By David Frum, CNN Contributor
Men reach for bread while waiting to enter Tunisia last week after fleeing Libya.
Men reach for bread while waiting to enter Tunisia last week after fleeing Libya.
  • President Barack Obama is deciding whether to intervene in the Libyan crisis
  • David Frum says the U.S. has no choice but to act
  • Frum: It sends terrible message if dictators can suppress rebellions by killing their people
  • Frum: Moammar Gadhafi's departure not only just, it's required for U.S. credibility

Editor's note: David Frum writes a weekly column for A special assistant to President George W. Bush from 2001 to 2002, he is the author of six books, including "Comeback: Conservatism That Can Win Again," and is the editor of FrumForum.

Washington (CNN) -- President Barack Obama is wrestling with a decision whether or not to intervene in Libya.

Here is a consideration that should top the president's thinking process: What message will it send if Moammar Gadhafi survives?

An anti-American, anti-Western supporter of international terrorism can hold power by killing large numbers of his own people. Meanwhile, nondemocratic rulers aligned with the West are nudged from power by their former friends.

If you were the king of Saudi Arabia, what conclusion would you draw? Would you not assess: It's a lot safer to be an American enemy than an American friend? After all, an American enemy can use maximum violence with impunity.

Let's do a quick tally of the Middle East's nondemocratic leaders.

America's friend Hosni Mubarak? Gone.

America's friend Zine El Abidine Ben Ali? Gone.

America's friend the king of Bahrain? Wobbling.

America's friend the king of Jordan? Shaken.

On the other side of the ledger:

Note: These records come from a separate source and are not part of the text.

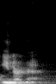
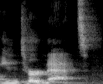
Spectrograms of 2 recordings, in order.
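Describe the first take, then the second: First: It is said with an American English accent. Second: It is said with a Brazilian Portuguese accent. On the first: The speaker calls it right. "o americano fala internet" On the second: The speaker calls it wrong. "o americano não fala internet"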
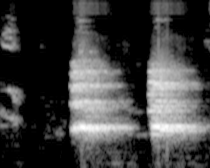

Libya conflict moves closer to capital
Opposition at work in Benghazi
'Killings won't stop' until Gadhafi goes
Thousands trying to leave Libya
  • Barack Obama
  • Ben Ali
  • Libya
  • Moammar Gadhafi
  • Hezbollah

America's enemy, the Iranian theocracy? The mullahs unleashed ferocious repression against democratic protesters in the summer of 2009 and kept power.

Hezbollah? It brought down the Lebanese government to forestall a U.N. investigation into the terrorist murder of Lebanese Prime Minister Rafik Hariri.

Hamas? Last month it banned male hairdressers in Gaza from cutting women's hair, the latest zany ordinance from the self-described Islamic movement.

If Gadhafi and Iranian President Mahmoud Ahmadinejad still rule territory in a month's time, and if Hezbollah and Hamas continue to rely on their armed presence to back up the militant policies they impose, the promises of Middle Eastern democracy will look very hollow. And the incentive structure of the Middle East will acquire a sinister new look.

Gadhafi's departure from power in other words is not just a requirement of humanity and decency. It's not only justice to the people of Libya. It is also essential to American credibility and the stability of the Middle East region.

Obama already has said that Gadhafi "must" go. Gadhafi is not cooperating -- and to date, the insurgents have lacked the strength to force him.

The United States paid a heavy price for encouraging Iraqis to rebel against Saddam Hussein in 1991, then standing by as the Iraqi leader slaughtered rebels from the air. We still pay that price, for the memory of the slaughter is a crucial element in the distrust that so many ordinary Iraqis felt for the United States after Hussein's ouster in 2003.

The president must not repeat that mistake. He's already committed himself. Now the only choice he faces is whether his words will be seen to have meaning -- or to lack it.

The opinions expressed in this commentary are solely those of David Frum.